Trump during the White House press coronavirus press briefing earlier on Tuesday said he'd discontinue the U.S.' contributions to the WHO.

“We‘re going to put a hold on money spent to the WHO," declared Trump. "We're going to put a very powerful hold on it and we‘re going to see."

Trump walked back on this ill-advised statement a few minutes later. Instead, he said he was “looking into it.” He also admitted a global pandemic “maybe not” the best time to freeze funding for WHO.

“I mean, I‘m not saying I‘m going to do it, but we are going to look at it,” said Trump who astonishingly denied having made the comments to cut WHO funding he made a few minutes earlier.

A picture taken on March 9, 2020 shows the sign of the World Health Organization (WHO) at the WHO headquarters in Geneva A picture taken on March 9, 2020 shows the sign of the World Health Organization (WHO) at the WHO headquarters in Geneva Photo: AFP / Fabrice COFFRINI

Trump, however, can't blame WHO for the awful casualty count being inflicted by the coronavirus on Americans. The U.S. toll stood at 395,739 confirmed cases and 12,805 deaths as of 00:21 GMT on Wednesday, according to Worldometer. This compares to Monday's 367,004 cases and 10,871 deaths.

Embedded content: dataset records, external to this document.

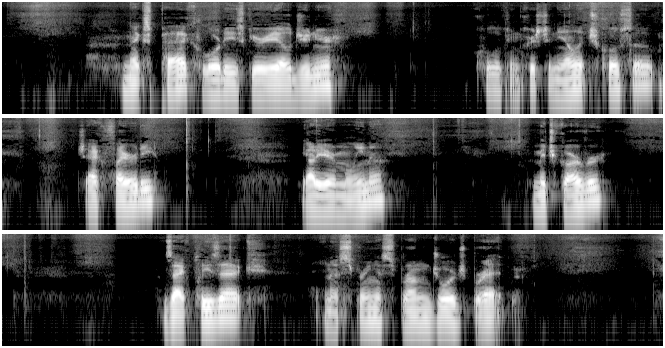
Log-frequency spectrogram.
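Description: Trading cards rustle and slide against each other in a person's hands.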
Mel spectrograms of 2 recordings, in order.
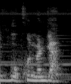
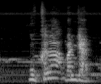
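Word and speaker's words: บุคคลบัญญัติ: ที่ 4 คือ คัมภีร์ บุคคล บัญญัติ หรือ เรียก ว่า ปุคคล บัญญัติ อย่า นี้ ก็ ได้ นะ ครับ เรียง พยางค์ ว่า ปุคคล นะ ถ้า ไม่ เรียง พยางค์ ก็ อ่าน ว่า บุคคล บัญญัติ นี่ คัมภีร์ ที่ 4 นี่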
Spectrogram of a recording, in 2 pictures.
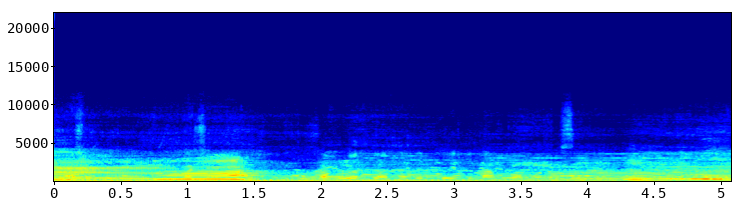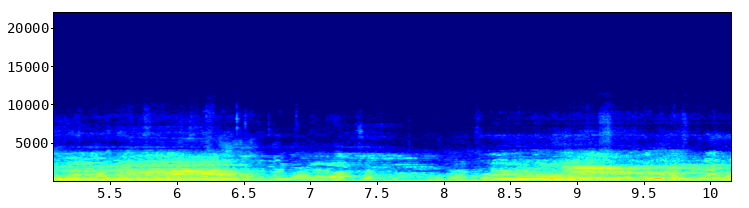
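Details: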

There is, however, evidence China did try to cover-up the existence and spread of the coronavirus. China also silenced whistleblowers (mostly Chinese doctors in Wuhan) that discovered the new disease and misled WHO about the disease's spread. One study concluded that if the Chinese government had acted more quickly, COVID-19’s global spread might have been greatly curtailed.

New York City, whose 72,324 confirmed COVID-19 cases as of Tuesday morning is the seventh highest in the world, recorded a new horrific milestone with 727 deaths in 24 hours, its largest single-day death toll.

The Big Apple remains the hardest hit city in the U.S. as deaths go, and its peak daily death numbers are expected to occur next week. The New York City Department of Health and Mental Hygiene (DOHMH) revealed the city is mouring 3,202 deaths as of 9:30 a.m. Tuesday, an unprecedented jump of 727 fatalities from 24 hours earlier. On Monday morning, DOHMH reported the casualty toll at 67,820 cases and 2,475 deaths.

The city accounted for 52% of New York State's total confirmed cases (138,863) and 58% of the state's total deaths (5,489), based on Worldometer data. If New York State were a country, it would be the second most coronavirus infected country in the world after the United States (367,004 cases), and ahead of Spain (136,675 cases) and Italy (132,547 cases).

“Each passing day brings more tragedy and this is one of the hardest yet," said Mayor de Blasio in a statement. "My heart goes out to everyone who has lost someone during this ongoing battle. Please hear me when I say: I will give my all fighting for every New Yorker until our city is through this.”

Tuesday’s historic death toll means the number of people in New York City falling victim to COVID-19 now surpasses the 2,977 killed at the World Trade Center, the Pentagon, and four hijacked planes on September 11, 2001.

Bodies are moved to a refrigeration truck serving as a temporary morgue in New York, the main focus of the US outbreak, with more than 4,750 deaths Bodies are moved to a refrigeration truck serving as a temporary morgue in New York, the main focus of the US outbreak, with more than 4,750 deaths Photo: AFP / Bryan R. Smith

New York State's terrible casualty count has allowed the development of a more accurate profile about the disease's victims. Among the findings according to Department of Health and Mental Hygiene (DOHMH) data:

  • The majority of New York’s COVID-19 deaths are men, especially elderly men.
  • Of the 4,758 deaths since the first one was recorded on March 14, 61% are men and 39% are women
  • 86% of all deaths are among people with underlying illnesses such as hypertension and diabetes.
  • 4,089 of those that died had at least one other chronic disease.
  • The leading underlying illness was hypertension, which occurred in 55% of the deaths. Diabetes was involved in 1,755 deaths, or 37% of the cases.
  • 63% of deaths were among those 70 years-old and older
  • Only 7% of the cases involved persons 49 years-old and younger.
  • Illnesses that also contributed the most to the deaths were hyperlipidemia, coronary artery disease, renal disease and dementia.